This is one of the untold tales of the mess we’re in. Contrary to what you may have heard, there’s very little that’s baffling about our problems — at least not if you knew basic, old-fashioned macroeconomics. In fact, someone who learned economics from the original 1948 edition of Samuelson’s textbook would feel pretty much at home in today’s world. If economists seem totally at sea, it’s because they have carefully unlearned the old wisdom. If policy has failed, it’s because policy makers chose not to believe their own models.
On the analytical front: many economists these days reject out of hand the Keynesian model, preferring to believe that a fall in supply rather than a fall in demand is what causes recessions. But there are clear implications of these rival approaches. If the slump reflects some kind of supply shock, the monetary and fiscal policies followed since the beginning of 2008 would have the effects predicted in a supply-constrained world: large expansion of the monetary base should have led to high inflation, large budget deficits should have driven interest rates way up. And as you may recall, a lot of people did make exactly that prediction. A Keynesian approach, on the other hand, said that inflation would fall and interest rates stay low as long as the economy remained depressed. Guess what happened?

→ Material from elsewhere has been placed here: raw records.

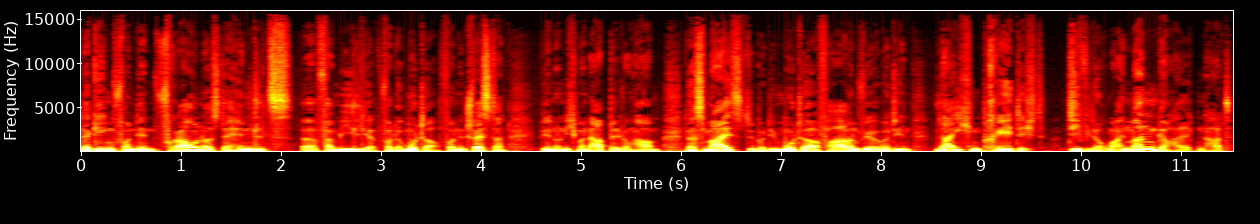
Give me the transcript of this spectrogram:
Dagegen von den Frauen aus der Händels äh, Familie, von der Mutter, von den Schwestern, wir noch nicht mal eine Abbildung haben. Das meiste über die Mutter erfahren wir über den Leichenpredigt die wiederum ein Mann gehalten hat.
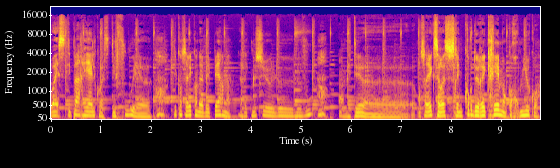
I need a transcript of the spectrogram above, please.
ouais c'était pas réel quoi c'était fou et euh, oh, dès qu'on savait qu'on avait perme avec Monsieur le, le Vous oh, on était euh, on savait que ça, ce serait une cour de récré mais encore mieux quoi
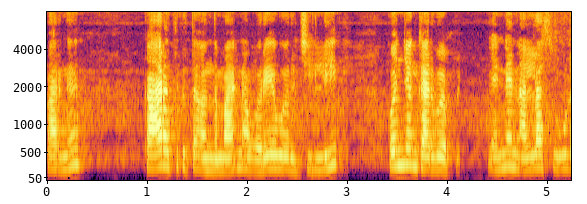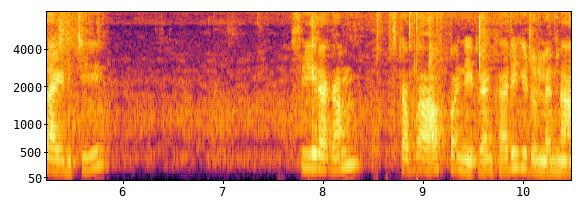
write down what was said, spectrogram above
பாருங்கள் காரத்துக்கு தகுந்த மாதிரி நான் ஒரே ஒரு சில்லி கொஞ்சம் கருவேப்பிலை. எண்ணெய் நல்லா சூடாயிடுச்சு. சீரகம் ஸ்டவ் ஆஃப் பண்ணிடுறேன். கருகிடும் இல்லைன்னா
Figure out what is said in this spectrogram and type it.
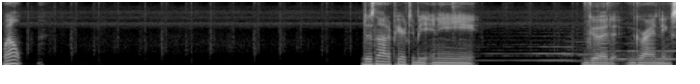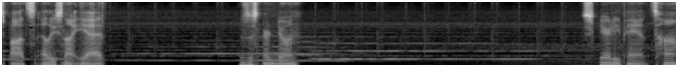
Well, does not appear to be any good grinding spots, at least not yet. What's this nerd doing? Scaredy pants, huh?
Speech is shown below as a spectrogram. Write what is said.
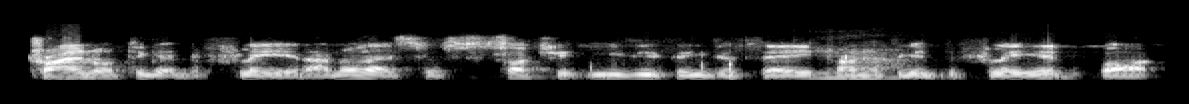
try not to get deflated. I know that's just such an easy thing to say try not to get deflated but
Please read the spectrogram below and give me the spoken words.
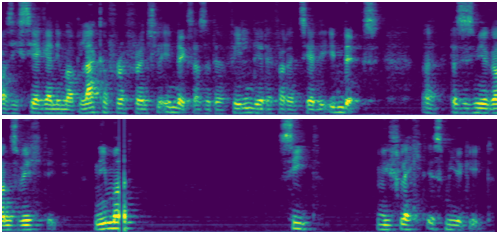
was ich sehr gerne mag, Lack of Referential Index, also der fehlende referenzielle Index. Äh, das ist mir ganz wichtig. Niemand sieht, wie schlecht es mir geht.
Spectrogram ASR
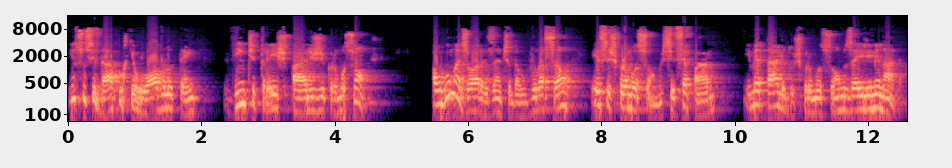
Isso se dá porque o óvulo tem 23 pares de cromossomos. Algumas horas antes da ovulação, esses cromossomos se separam e metade dos cromossomos é eliminada.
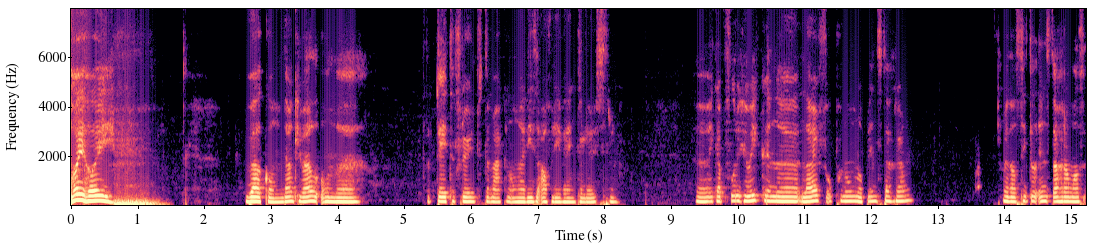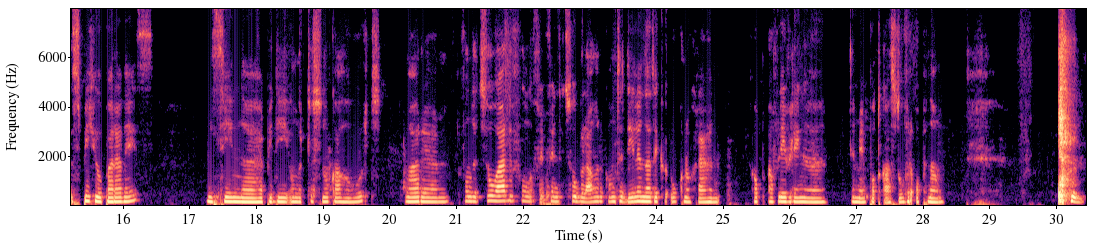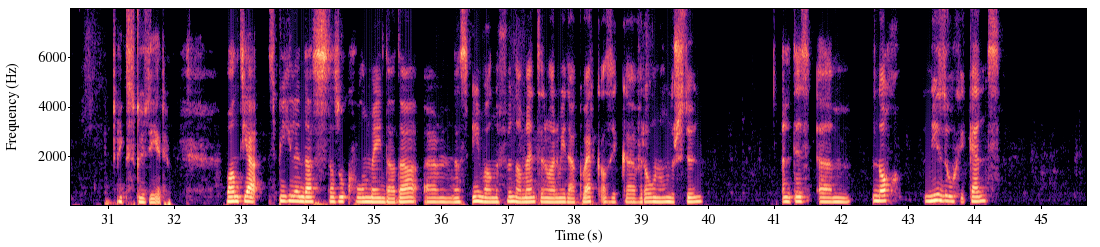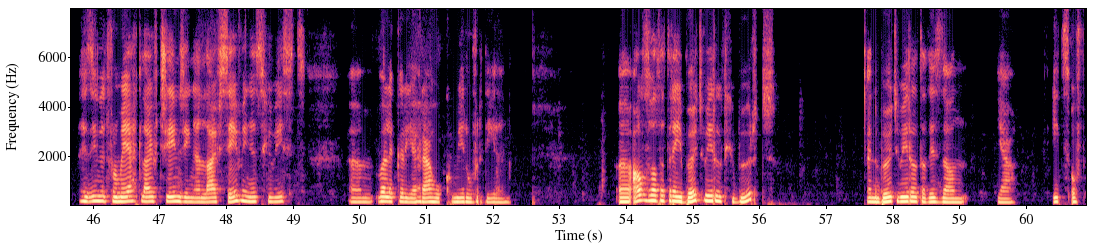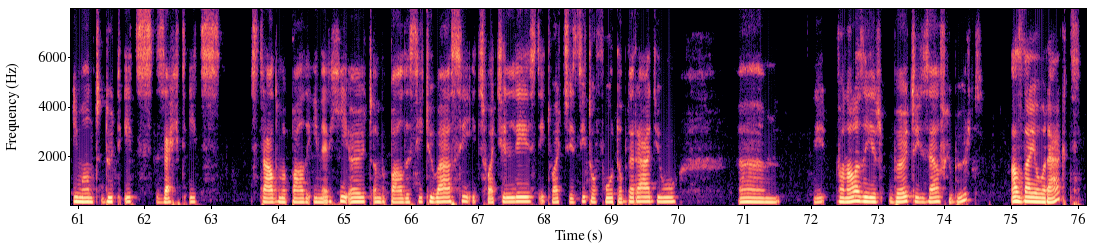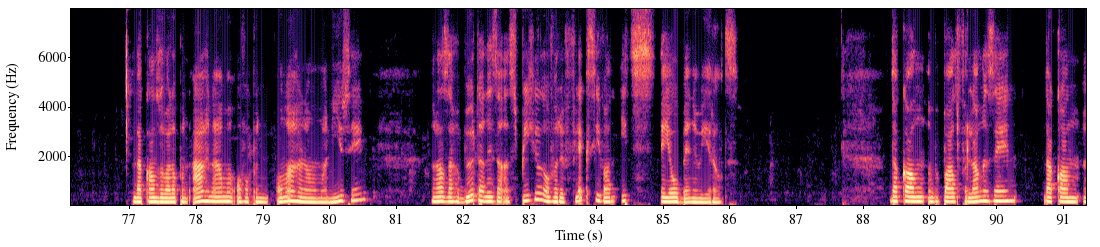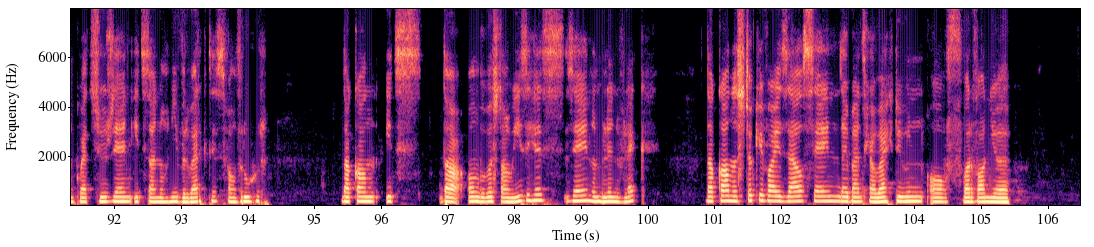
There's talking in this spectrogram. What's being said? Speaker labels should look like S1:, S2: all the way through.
S1: Hoi, hoi. Welkom. Dankjewel om uh, de tijd te vreugde te maken om naar deze aflevering te luisteren. Uh, ik heb vorige week een uh, live opgenomen op Instagram. Met als titel Instagram als Spiegelparadijs. Misschien heb je die ondertussen ook al gehoord. Maar ik vond het zo waardevol, of ik vind het zo belangrijk om te delen, dat ik er ook nog graag een op aflevering in mijn podcast over opnam. Excuseer. Want ja, spiegelen, dat is, dat is ook gewoon mijn dada. Um, dat is een van de fundamenten waarmee dat ik werk als ik uh, vrouwen ondersteun. En het is um, nog niet zo gekend, gezien het voor mij echt life-changing en life-saving is geweest, um, wil ik er je graag ook meer over delen. Uh, alles wat er in je buitenwereld gebeurt, en de buitenwereld, dat is dan ja, iets of iemand doet iets, zegt iets, straalt een bepaalde energie uit, een bepaalde situatie, iets wat je leest, iets wat je ziet of hoort op de radio. Ehm, van alles hier buiten jezelf gebeurt. Als dat jou raakt, dat kan zowel op een aangename of op een onaangename manier zijn. Maar als dat gebeurt, dan is dat een spiegel of een reflectie van iets in jouw binnenwereld. Dat kan een bepaald verlangen zijn. Dat kan een kwetsuur zijn, iets dat nog niet verwerkt is van vroeger. Dat kan iets dat onbewust aanwezig is zijn, een blinde vlek. Dat kan een stukje van jezelf zijn dat je bent gaan wegduwen of waarvan je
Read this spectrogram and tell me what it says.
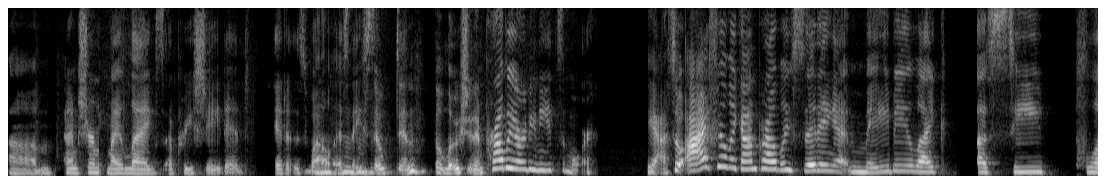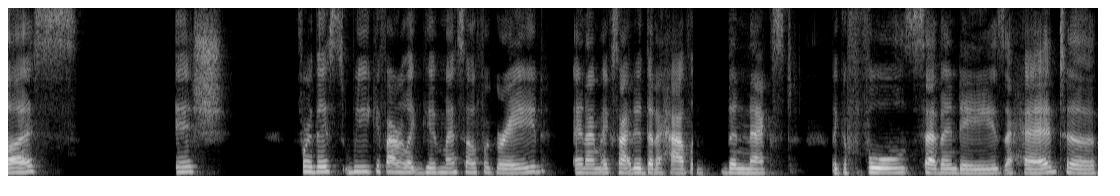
um, and I'm sure my legs appreciated it as well as they soaked in the lotion and probably already need some more. Yeah, so I feel like I'm probably sitting at maybe like a C plus ish for this week if I were like give myself a grade. And I'm excited that I have like, the next like a full seven days ahead to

On the policy front: there’s certainly a real debate over whether Obama could have gotten a bigger stimulus. What we do know, however, is that his top advisers did not frame the argument for a small stimulus compared with the projected slump purely in political terms. Instead, they argued that too big a plan would alarm the bond markets, and that anyway fiscal stimulus was only needed as an insurance policy. Neither of these arguments came from macroeconomic theory; they were doctrines invented on the fly. Samuelson 1948 would have said to provide a stimulus big enough to restore full employment — full stop.
So what we have here isn’t really a lack of a workable analytical framework. The disaster we’re facing is the result of the refusal of economists, both in and out of the corridors of power, to go with the perfectly good framework we already had.
As the video from George Evans hopefully makes clear, we are starting to ask the right questions and building the models we need to answer them. Hopefully, decades from now when economists have moved on to other questions and another crisis hits, the theorists who are so defensive of the models being built today won't mind if economists of the future try to learn something from their work.